Several of the gallery’s artists that were active in that era have seen a lot of attention most recently, and for good reason.  Terrific photographers like: John Schott, Bevan Davies, Philip Melnick, Terry Wild and Thomas Barrow.

 

The gallery’s interest in the 70’s is a good fit for me too, given several of my teachers in school were involved in either curating or exhibiting in the seminal 1975 New Topographics exhibition; their photographs and ideas have helped shaped my own thoughts regarding photography.

 

 

 

You’ve been with Joseph Bellows Gallery for more than 10 years, what can we expect from the gallery in the coming year?

Has it been that long?
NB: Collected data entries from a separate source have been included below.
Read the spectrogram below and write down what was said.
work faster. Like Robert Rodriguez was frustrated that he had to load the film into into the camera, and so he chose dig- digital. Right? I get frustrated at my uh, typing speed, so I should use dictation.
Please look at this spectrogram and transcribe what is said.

I have been working with Joseph in varying roles for the past decade or more, while teaching and making pictures.  In the past year, I took on the role of directing the gallery after organizing the group exhibition, Living Arrangements.

 

We have a lot of interest in American work from the 1970’s, but certainly we are involved with all eras and types of photographs.  Joseph and I are planning for an exhibition on the altered photograph, a show that will feature many women photographers from the seventies and eighties.   I will be working with Joseph to bring in new photographers to the gallery’s roster; we recently added the early work of Sage Sohier – whose pictures are a knockout, as well as building up our presence at additional art fairs. 

 

Most immediately we will be organizing a group themed exhibition about trees and a solo show by Wayne Gudmundson; a really wonderful group of pictures made in the French countryside.  Both shows open November 7th with a reception for the artists from 6-8pm.

 

Are your own photographs influenced by working at the gallery?
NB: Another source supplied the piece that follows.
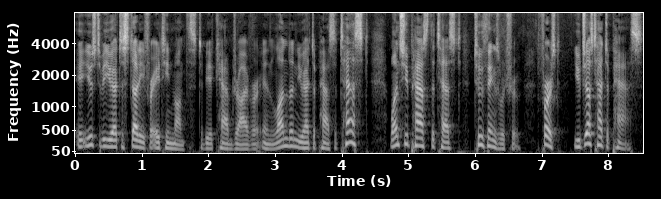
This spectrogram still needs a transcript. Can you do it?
it used to be you had to study for 18 months to be a cab driver in London. You had to pass a test. Once you passed the test, two things were true. First, you just had to pass.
Working with the photographers and the photographs that the gallery represents provides a dialog; a connection that is a crucial aspect to the process of picture making.  Knowing that others have looked and seen similar things that interest me as a photographer helps reaffirm that certain things are worth looking at.  When the world is seen with a high level of concentration and order, it is a learning experience.  Having the opportunity to surround myself with the work of gallery artists like Gregory Conniff, Arnold Kramer, Grant Mudford and Bevan Davies; something is going to rub off.

 

My work has changed a lot since I started working for Joseph.  He was one of the first people I met when I moved to San Diego from Boston.  I walked into his gallery totally amazed by the amount of pictures and books available and I thought: I need to be here continuing my education beyond the classroom.  It is a totally different experience seeing a photograph hanging on a wall in a museum as opposed to holding it in one’s hand, and a different kind of history to be learned too.  I was coming from Boston - the whole California living has snuck in and influenced me, as well as its rich histories of image making.

 

 

What is the most rewarding part of working in San Diego?
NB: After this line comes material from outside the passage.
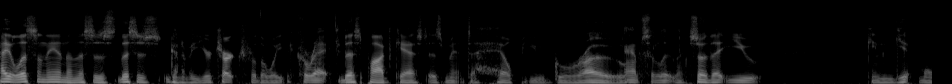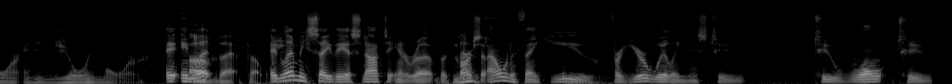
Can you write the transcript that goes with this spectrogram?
Hey, listen in, and this is this is going to be your church for the week. Correct. This podcast is meant to help you grow, Absolutely. so that you can get more and enjoy more And, and of let, that fellowship. and let me say this, not to interrupt, but No. Carson, I want to thank you for your willingness to to want to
It is a great climate, San Diego has a strong history of supporting photographic practice both locally and nationally and it continues to grow with the energies of those who give, in one form or another, to the medium.   There is great potential here and enthusiastic individuals who are shaping the local photography scene on many levels.

 

There are also really strong local photographers, many who have been at it for decades, whom I have great respect for, and who have laid a solid footing for the medium to grow locally.

 

As a gallery director I am just trying to be part of that continuum through organizing exhibitions, giving the community a place to see and learn about pictures in a context that believes in the value of photography and the object-hood of its practice.  Creating an environment that is engaged in the subtle aspects of the photograph as an object, not just a visual language, but also a thing onto itself – a print.  Some thing that one can collect, live with and be nourished by in their individual life.

 

As a photographer, I am rewarded by the southern California light, and a rich and complex region to describe.